The battle for air supremacy between the RAF and the Luftwaffe in 1940 was a decisive chapter in World War Two. The daily dogfights in the skies of southern England saved Britain from German invasion.

Bill Bond MBE, founder of the Battle of Britain Historical Society, which organised Saturday’s two-hour flight, said he had wanted to mark the 70th anniversary of the battle with ‘something a bit special’. He said:

The Spitfire and Hurricane are magnificent aircraft and for most of the veterans this was the first time they had been airborne with either fighter since the Second World War. We must never forget their selflessness and valour in what was a fundamental turning point in the war.

Spitfire pilot Flight Lieutenant William Walker, the eldest veteran onboard at 97, said:

It was a marvellous sight to see a Hurricane and Spitfire flying, the sun glinting on them above the clouds. The Spitfire is the most exciting plane to see. I would love to fly one again.

Based at an air base in Surrey during the Battle of Britain, Flight Lieutenant Walker was often sent up two or three times a day. It was on one of these missions in 1940 that he came under attack by a Messerschmitt 109, the main German fighter plane, and was shot down over the English Channel:

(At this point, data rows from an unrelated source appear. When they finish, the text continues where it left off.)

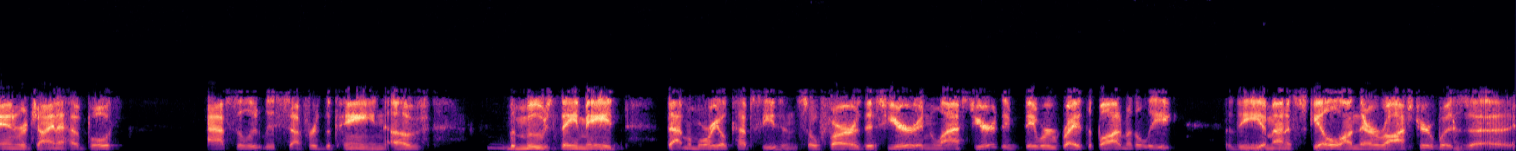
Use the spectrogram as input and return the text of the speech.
and Regina have both absolutely suffered the pain of the moves they made that Memorial Cup season so far this year and last year. They they were right at the bottom of the league the amount of skill on their roster was uh,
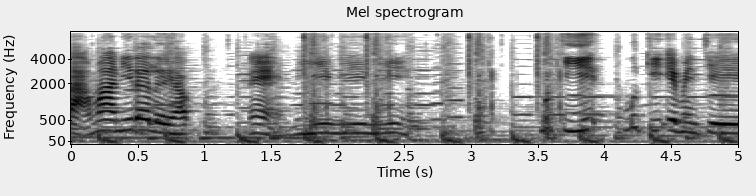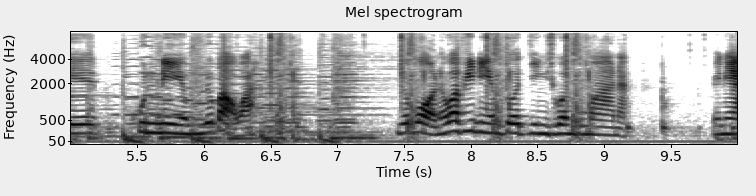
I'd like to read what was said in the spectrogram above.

My leader was shot down and badly burnt, my number two was killed and I got a bullet in my leg and my plane was shot to pieces. I bailed out at 20,000ft [6,000m],” he recalled.

After landing in the water he was rescued by a fishing boat and taken to Ramsgate, where he was met by a crowd:

They cheered as I came ashore and a dear old lady gave me a cup of tea,” he said.

Suffering from hypothermia, he was taken to hospital where he underwent an operation to remove a bullet from his ankle. When he woke up, a doctor was by his side holding the bullet:

He gave it to me and I still have it as a treasured possession,” he added.

Secretary of State for Defence Dr Liam Fox, who joined the veterans on the flight, said:

It is almost impossible to measure our debt to those who fought in the Battle of Britain and who defended all we hold dear against the evil of Naziism. It is an honour to board this flight with some of those who won us that famous victory.

This is a very special year of celebrating the Battle of Britain and I urge the public to attend one of the many commemorative events occurring throughout August and September to offer their own personal thanks for the sacrifices made in our name in 1940.

The veterans were also joined on the memorial flight by South African High Commissioner Dr Zola Skweyiya, Belgian Diplomatic Counsellor Pascal Gregoire, actor Edward Fox, and Battle of Britain Historical Society supporter Bamber Gascoigne.

Published 31 August 2010